▶ [PROMPT] From the entries below, copy exactly the lines from the one that contains "Annotate the spectrogram" through the one that contains "A transcript is", both included, and only those.

▶ [THE RECORDS]

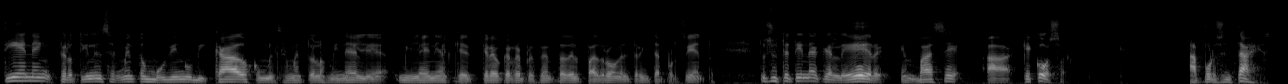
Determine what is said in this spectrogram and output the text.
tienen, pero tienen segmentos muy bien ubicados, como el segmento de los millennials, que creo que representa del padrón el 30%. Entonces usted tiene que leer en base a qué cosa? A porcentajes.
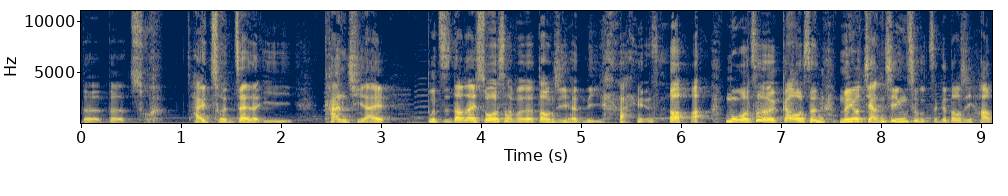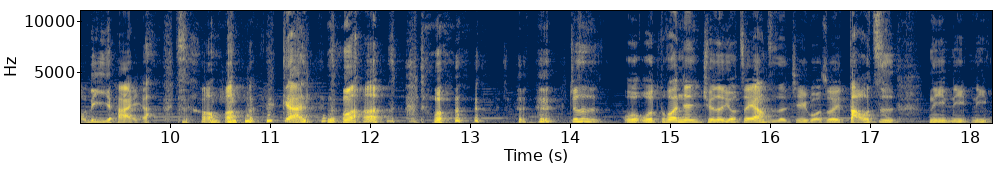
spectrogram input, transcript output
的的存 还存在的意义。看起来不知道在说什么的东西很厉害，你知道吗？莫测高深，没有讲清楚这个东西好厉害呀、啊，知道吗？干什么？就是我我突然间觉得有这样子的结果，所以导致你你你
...
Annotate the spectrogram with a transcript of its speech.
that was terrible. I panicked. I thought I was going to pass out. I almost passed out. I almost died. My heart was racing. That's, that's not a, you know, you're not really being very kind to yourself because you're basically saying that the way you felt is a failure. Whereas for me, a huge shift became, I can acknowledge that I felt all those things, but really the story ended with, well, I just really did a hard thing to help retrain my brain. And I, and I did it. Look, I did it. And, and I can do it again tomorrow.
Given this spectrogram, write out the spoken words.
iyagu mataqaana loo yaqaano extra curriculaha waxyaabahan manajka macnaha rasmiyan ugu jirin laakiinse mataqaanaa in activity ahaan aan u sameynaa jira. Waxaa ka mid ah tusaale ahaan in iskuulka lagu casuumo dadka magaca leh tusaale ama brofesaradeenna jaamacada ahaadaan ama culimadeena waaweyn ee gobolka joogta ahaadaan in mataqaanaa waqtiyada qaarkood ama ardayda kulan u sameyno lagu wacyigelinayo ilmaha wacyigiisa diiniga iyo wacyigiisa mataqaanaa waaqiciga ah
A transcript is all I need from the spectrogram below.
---
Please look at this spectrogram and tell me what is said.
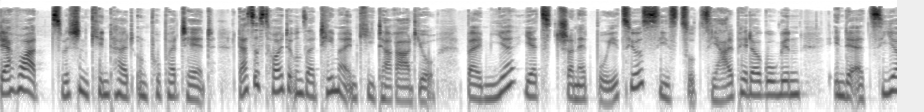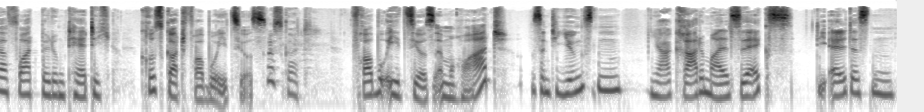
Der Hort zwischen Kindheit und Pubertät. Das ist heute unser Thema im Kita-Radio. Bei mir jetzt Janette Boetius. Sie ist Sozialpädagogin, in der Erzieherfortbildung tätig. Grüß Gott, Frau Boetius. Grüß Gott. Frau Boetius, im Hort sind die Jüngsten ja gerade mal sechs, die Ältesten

▶ [RESPONSE TO THE TASK]
Annotate the spectrogram with a transcript of its speech.
that was terrible. I panicked. I thought I was going to pass out. I almost passed out. I almost died. My heart was racing. That's, that's not a, you know, you're not really being very kind to yourself because you're basically saying that the way you felt is a failure. Whereas for me, a huge shift became, I can acknowledge that I felt all those things, but really the story ended with, well, I just really did a hard thing to help retrain my brain. And I, and I did it. Look, I did it. And, and I can do it again tomorrow.
Given this spectrogram, write out the spoken words.
iyagu mataqaana loo yaqaano extra curriculaha waxyaabahan manajka macnaha rasmiyan ugu jirin laakiinse mataqaanaa in activity ahaan aan u sameynaa jira. Waxaa ka mid ah tusaale ahaan in iskuulka lagu casuumo dadka magaca leh tusaale ama brofesaradeenna jaamacada ahaadaan ama culimadeena waaweyn ee gobolka joogta ahaadaan in mataqaanaa waqtiyada qaarkood ama ardayda kulan u sameyno lagu wacyigelinayo ilmaha wacyigiisa diiniga iyo wacyigiisa mataqaanaa waaqiciga ah
A transcript is all I need from the spectrogram below.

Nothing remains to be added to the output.